One State Department official told The Dispatch that this approach amounts to little more than a “campaign of nuclear extortion” aimed at leveraging the U.S. into compliance against its best interests.
“Iran’s enrichment program was originally developed in secret, including at Fordow, and Iran retained a vast archive of records from its past nuclear weapons program, along with many of the key personnel who led that program,” the official said. “The United States and the rest of the international community will assess Iran’s actions in light of this provocative history.”
Iran has been taking gradual steps away from the deal’s restrictions since the American withdrawal in May 2018, despite efforts by the European parties to maintain the deal. For the most part, these small escalations have centered around the number of gas centrifuges being operated and the quantity and enrichment level of the uranium. Well before this week’s announcement, for example, Iran was enriching uranium up to 4.5 percent—exceeding the 3.67 limit set by the JCPOA.
While some nuclear power reactors use natural uranium—which comes out of the ground at less than 1 percent enrichment—most operate using uranium that has been enriched to about 5 percent purity, or slightly lower. By disclosing its enrichment of uranium to up to 20 percent, Iran sends a significant political message to the U.S. and allies that it’s willing to leverage its nuclear program to guarantee favorable terms in any future deal.
“Iran’s moves belies the fact that their motives aren’t peaceful,” Michael Rubin, an Iran expert at the American Enterprise Institute, told The Dispatch. “Some naval reactors might use higher levels of enrichment, but Iran doesn’t utilize nuclear subs, let alone aircraft carriers, so that’s off the table. This is about testing Biden and thumbing their nose at the world and nothing more.”
And if the Islamic Republic’s goals to weaponize its nuclear program have gone undeterred, upping its uranium enrichment to 20 percent purity brings it a stride closer to “breakout”—a combination of factors allowing a country to have enough nuclear material to produce a nuclear weapon in a short period of time.
“If you’re sitting on a lot of 20 percent enriched uranium, that material is only one additional step before it could be weapons grade, whereas if it’s sitting at natural or under 5 percent, it would require additional steps,” Corey Hinderstein, who worked on implementation of the JCPOA while at the Department of Energy, told The Dispatch.

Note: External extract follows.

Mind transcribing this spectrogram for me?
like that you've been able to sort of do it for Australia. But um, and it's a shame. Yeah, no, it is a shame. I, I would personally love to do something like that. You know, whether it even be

“We’re not talking about their immediate capability at 20 percent, but what their time horizon looks like. An Iran with significant amounts of 20 percent enriched uranium has a shorter time to weapons grade if they decide to take that step,” she added.
When President-elect Biden meets Iran at the negotiating table in the near future, he brings with him the bargaining chip of a two-year sanctions regime. With it the administration has the opportunity to craft more favorable terms than those settled on in the 2015 deal and address other forms of regional aggression by the Iranians and proxy groups.
Jake Sullivan, Biden’s national security adviser, said that discussion of Iran’s ballistic missiles—a program that Iranian President Hassan Rouhani has described as non-negotiable—“has to be on the table.”
“I think it’s extremely important that we not stop our relations with Iran at nuclear,” said Hinderstein. “We have a lot of legitimate issues to deal with Iran—their activities threatening freedom of navigation in the Gulf, their support for terrorism and terrorist activities, their involvement in other regional conflicts. These are all issues that we have an urgent need to resolve.”